But even more, I suspect, Hansen was brought back to his old fascinations by the interest in voice he has shone in recent work. "You’ll want to know about his mother, she being crucial to the Kid’s becomings," the book begins. And with those words we are cast immediately back into the world of the Western—not the world of the West, for who can say how people in that thinly populated land actually spoke in the 1870s? But with his opening line Hansen takes us straight into the literary West: a world that begins with language.
Fortunately, Zane Grey’s orotund style in the early Western (think bad Edwardian imitations of Dickens; it wasn’t just the sage that was purple) quickly gave way to the professional genre style practiced in subsequent decades by Max Brand and Louis L’Amour. But a much greater revolution happened in 1968 with Charles Portis’s True Grit, probably the most influential Western ever published. True Grit is driven by the language its characters speak, every one of them an amateur rhetorician, fascinated by the words they pronounce with an untutored formality. "If in four months I could not find Tom Chaney, with a mark on his face like banished Cain, I would not advise others how to do so," as Mattie Ross tells the sheriff Rooster Cogburn.
In The Kid, Hansen keeps as close as he can to the known facts about Billy and the Lincoln County War, but it should be no surprise that he enriches the story with invented dialogue. And though he varies the voices as the different characters speak, he maintains the fascination with diction, in the convention Portis gave the modern Western. "I hardly do nothing with people involved. Railroads and banks, that’s complexicated," as Billy tells Jesse James, refusing the invitation to join James’s gang. "I’m riding opposite of the owl-hoot trail now and not interested in your livelihood."
And the diction-driven prose carries over to the third-person narrator, a kind of reporter who has been captured by his subjects’ voices. So, the killer Jimmy Dolan "had been prosecuted for murder but was acquitted for Wild West reasons." The mix of corrupt politics and violent culture create "a West where judgments of legality go to the highest bidder or at the insistence of a gun."
One of the things Hansen wants to remind us is that Billy was only 21 at the time of his death. When the Lincoln County War broke out in 1878, it was essentially what Hansen calls a "petty grocery store rivalry" between two factions looking to supply the local Army post. But when Billy’s favorite, the Englishman John Tunstall, was killed, Billy begins his campaign of revenge. And he is, as Hansen presents it, more or less in the right. As the fight drags on, Billy ends up the last man left—"It was a collective thing, but only Kid Bonney got accused of the murders"—when the governor failed to follow up on a promised pardon. Captured, Billy escapes, killing two jailors, and it is those deaths that change him from a wild but charming young daredevil to something darker and more doomed.

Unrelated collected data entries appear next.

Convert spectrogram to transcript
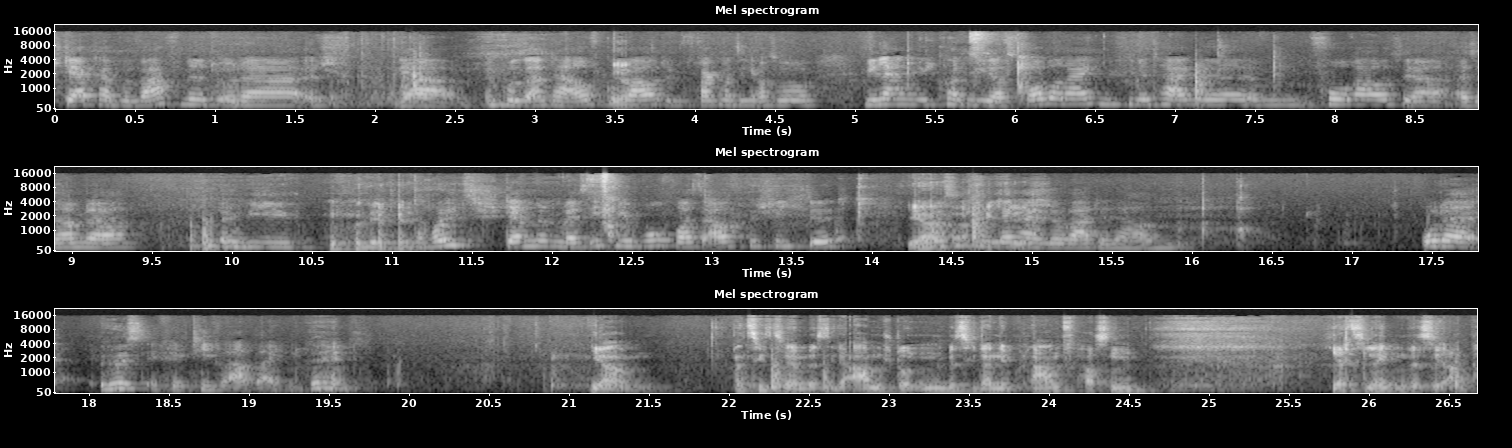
stärker bewaffnet oder ja, imposanter aufgebaut. Und fragt man sich auch so, wie lange konnten die das vorbereiten? Wie viele Tage im Voraus? Ja, also haben da irgendwie mit, mit Holzstämmen, weiß ich wie hoch, was aufgeschichtet. Die Ja, müssen schon richtig. länger gewartet haben. Oder höchst effektiv arbeiten können. Ja, dann zieht sie dann bis in die Abendstunden, bis sie dann den Plan fassen. Jetzt lenken wir sie ab.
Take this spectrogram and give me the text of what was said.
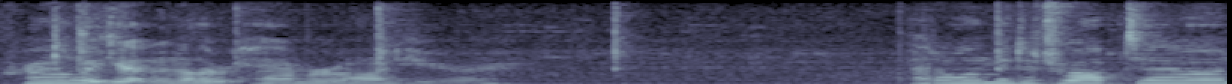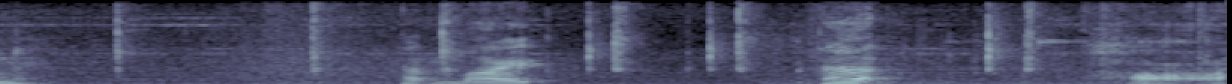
Probably get another hammer on here. That want me to drop down? That might... That... Huh.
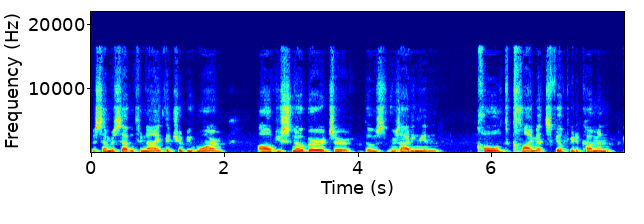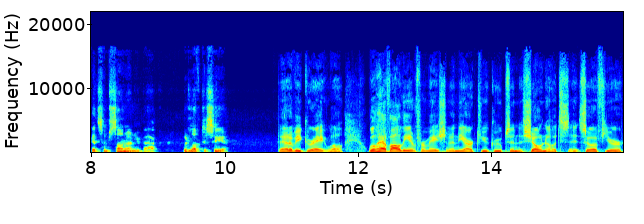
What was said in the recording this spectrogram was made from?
December 7th through 9th. It should be warm. All of you snowbirds or those residing in cold climates, feel free to come and get some sun on your back. We'd love to see you. That'll be great. Well, we'll have all the information in the ArcView groups in the show notes. Uh, so if you're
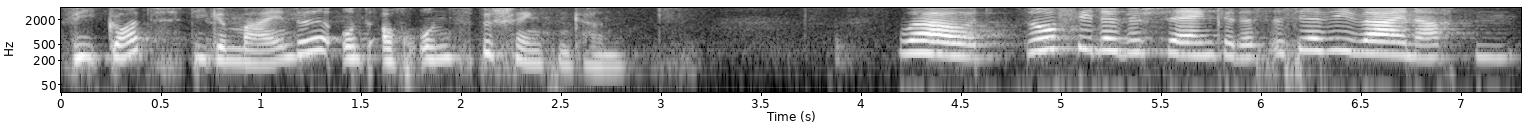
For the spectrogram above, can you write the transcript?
wie Gott die Gemeinde und auch uns beschenken kann. Wow, so viele Geschenke, das ist ja wie Weihnachten.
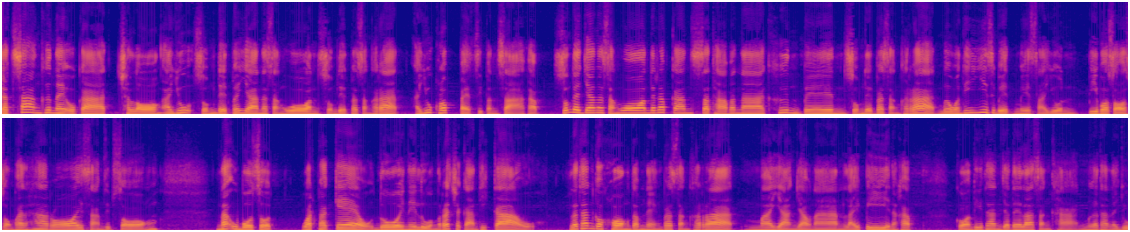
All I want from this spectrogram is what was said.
จัดสร้างขึ้นในโอกาสฉลองอายุสมเด็จพระยาณสังวร สมเด็จพระสังฆราช อายุครบ 80 พรรษาครับ สมเด็จยาณสังวรได้รับการสถาปนาขึ้นเป็นสมเด็จพระสังฆราชเมื่อวันที่ 21 เมษายน ปีพศ 2532 ณ อุโบสถ วัดพระแก้ว โดยในหลวงรัชกาลที่ 9 และท่านก็ครองตำแหน่งพระสังฆราชมาอย่างยาวนานหลายปีนะครับ ก่อนที่ท่านจะได้ละสังขารเมื่อท่านอายุ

And then, of course, Pat Garrett, former outlaw turned Lincoln County Sheriff, at last tracks Billy down and kills him in July 1881. The Kid is drier, more aloof, than Hansen’s previous Westerns. It’s also less deep, less rife with symbolic elements than Atticus or Exiles or even The Assassination of Jesse James by the Coward Robert Ford. But in its pages, The Kid tells the story of Billy Bonney cleanly and well, sorting through the historical material to give us a picture of a young man—so very young—whose body "acquired its education in dying" when Pat Garrett shot him down.